Runner’s Knee: How to Deal with Common Knee Injuries
What is Runner’s Knee?
Patellofemoral pain syndrome (PFPS), or runner’s knee, got its nickname for an obvious and very unfortunate reason—it’s common among runners. The stress of running can cause irritation where the kneecap (patella) rests on the thighbone.
The resulting knee pain can be sharp and sudden or dull and chronic, and it may disappear while you’re running, only to return again afterward. While bio-mechanical issues may be to blame for runner’s knee, the cause can often be traced back to poorly conditioned quadriceps and tight hamstrings. Often treatments address the symptoms, rather than the cause. In order to identify the root issue of an injury such as runner’s knee, it is important to perform a comprehensive Kinetic Chain Evaluation.
There are many types of knee pain, the most common of which is patellofemoral pain syndrome (PFPS), or runner’s knee. Of course, you don’t have to be a runner to experience knee pain. Something as simple as going up and down stairs, stepping up or off of a curb can be painful if you have PFPS. The resulting pain may be sudden and sharp or dull and chronic. It might even go away while you are exercising, only to return afterwards. Many sources will say it’s simply biomechanics or poorly conditioned leg muscles. Unfortunately, it’s never that simple and if you’re a runner, it’s not likely that your leg muscles aren’t strong enough. Pinpointing a single cause of knee pain can be difficult because it can be a combination of factors ranging from high arched feet, flat feet, leg length imbalance, decreased muscle activation or improper firing patterns of your muscles. Only a provider trained to analyze both muscles and structural components of your body will be able to complete the necessary steps required to find ALL causes of the problem.
Symptoms can include tenderness behind or under your patella, most often at its center. It’s possible you might even feel pain at the back of the knee or just to the left or right of your patella along with increased tension in your IT bands. Women tend to be more at risk for knee pain than men due to a larger called the “Q angle” and a greater angling of the femur to the knee based on hip anatomy.

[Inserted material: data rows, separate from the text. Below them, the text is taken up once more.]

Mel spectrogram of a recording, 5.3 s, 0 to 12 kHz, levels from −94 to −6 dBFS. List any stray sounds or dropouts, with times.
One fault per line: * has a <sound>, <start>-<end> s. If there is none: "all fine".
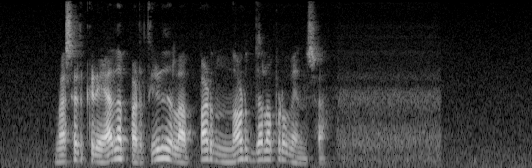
all fine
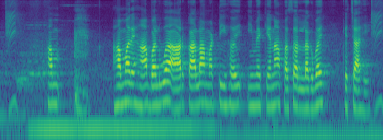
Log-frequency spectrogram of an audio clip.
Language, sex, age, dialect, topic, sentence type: Maithili, female, 31-35, Bajjika, agriculture, question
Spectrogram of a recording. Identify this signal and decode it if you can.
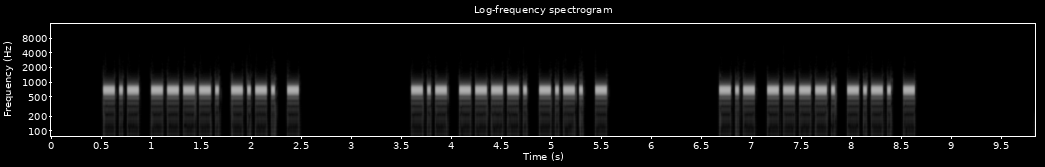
Morse code, heard as a keyed tone, about 30 wpm, 700 Hz. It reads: K9CT K9CT K9CT
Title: Easy Call Signs Repeated 3x - 30wpm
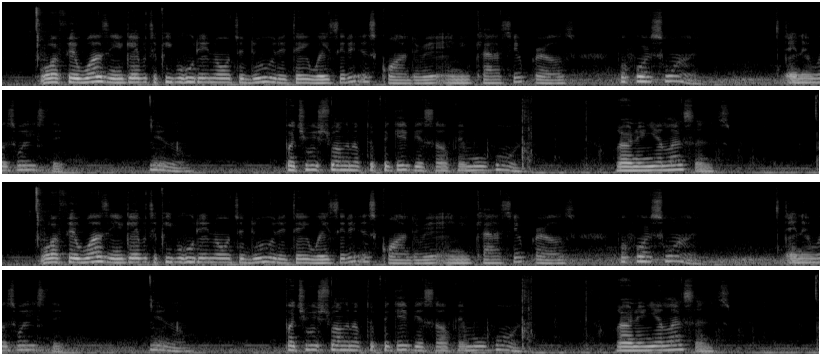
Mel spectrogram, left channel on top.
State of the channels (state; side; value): normal; both; correlation 0.80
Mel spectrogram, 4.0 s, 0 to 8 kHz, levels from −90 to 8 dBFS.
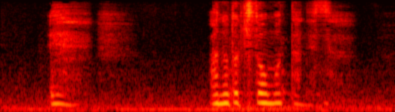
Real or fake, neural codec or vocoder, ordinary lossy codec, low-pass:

Most efforts at treating knee pain are efforts at managing the condition instead of resolving it entirely. Foam rolling, stretching, changing shoes may lead to a reduction in symptoms but rarely solve the problem entirely, especially if your activity level is ramping up.
At the first sign of pain it is vital to get checked immediately by a provider familiar with the treatment and resolution of knee pain. It’s important to check both the structural and muscular integrity of your lower back, hips, knees and feet. Failure to perform a comprehensive Kinetic Chain Evaluation (KCE) makes it less likely you can find a solution that will allow you to remain active and keep working towards your goals. Align Joint and Spine is proud to be the only Chicagoland chiropractic office to offer Kinetic Chain Evaluation, which delivers sustainable and holistic results for knee injuries.
To set up a KCE, give Align Joint and Spine a call at (773) 852-3335.
Knee Pain, Physical Therapy